by The Belly Rules the Mind

Cheesy Zucchini Tots
A plate of Cheesy Zucchini Tots with a side of dipping sauce is the perfect toddler-friendly finger food snack!
by Lemons and Zest
Baked Lentil Veggie Nuggets
A plate of Baked Lentil Veggie Nuggets - a healthy, baby-friendly finger food!
by This Healthy Kitchen

SWEET BABY- AND TODDLER-FRIENDLY FINGER FOOD RECIPES

Peanut Butter Banana Breakfast Cookies
An overhead shot of a stack of Peanut Butter Banana Breakfast Cookies on a wooden cutting board.
by CaliGirl Cooking
Mini Sweet Potato Muffins
A stack of Mini Sweet Potato Muffins next to a glass carafe of milk. A perfect finger food for babies or toddlers!
by Love in My Oven
Super Simple Pumpkin Carrot Muffins
These one-bowl Pumpkin Carrot Muffins are super simple to make, freezer-friendly and naturally sweetened. They're both adult and kid-friendly!
by CaliGirl Cooking
Banana Blueberry Fritters
Hands holding a plate of Banana and Blueberry Fritters - a great finger food for babies and toddlers!
by Healthy Little Foodies
Air Fryer Apple Chips
An overhead shot of a plate of Air Fryer Apple Chips - a fun snack for babies and toddlers!
by Recipes From a Pantry
Healthy Carrot Cake Pancakes
Make a batch of these Healthy Carrot Cake Pancakes the next time you do food prep and you'll have healthy kids' snacks for the rest of the week!
by CaliGirl Cooking

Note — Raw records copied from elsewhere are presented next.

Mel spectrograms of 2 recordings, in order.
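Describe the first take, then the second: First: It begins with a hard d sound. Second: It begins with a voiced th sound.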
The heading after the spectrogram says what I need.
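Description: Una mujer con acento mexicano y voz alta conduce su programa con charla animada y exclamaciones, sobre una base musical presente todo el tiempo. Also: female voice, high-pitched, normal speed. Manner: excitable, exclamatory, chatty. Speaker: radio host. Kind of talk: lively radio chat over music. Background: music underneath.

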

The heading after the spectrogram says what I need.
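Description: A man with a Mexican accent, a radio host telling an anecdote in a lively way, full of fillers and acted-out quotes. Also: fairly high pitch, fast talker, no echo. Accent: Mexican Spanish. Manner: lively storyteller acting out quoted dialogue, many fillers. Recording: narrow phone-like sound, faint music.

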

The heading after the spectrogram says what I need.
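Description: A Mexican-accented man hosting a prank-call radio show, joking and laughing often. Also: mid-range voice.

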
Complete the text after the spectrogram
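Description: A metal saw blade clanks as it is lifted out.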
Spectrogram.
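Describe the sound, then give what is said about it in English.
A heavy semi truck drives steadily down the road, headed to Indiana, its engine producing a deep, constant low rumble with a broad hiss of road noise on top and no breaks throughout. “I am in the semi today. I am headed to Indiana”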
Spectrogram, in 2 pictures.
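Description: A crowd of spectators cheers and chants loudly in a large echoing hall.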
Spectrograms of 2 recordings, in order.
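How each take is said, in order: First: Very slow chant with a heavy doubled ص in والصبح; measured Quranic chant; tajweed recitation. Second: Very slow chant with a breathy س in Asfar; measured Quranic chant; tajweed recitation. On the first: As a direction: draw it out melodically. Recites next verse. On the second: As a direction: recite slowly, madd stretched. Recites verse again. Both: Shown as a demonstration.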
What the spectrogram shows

Do you have a favorite baby- and toddler-friendly finger food recipe?? Share it in the comments below and I may add it to this list!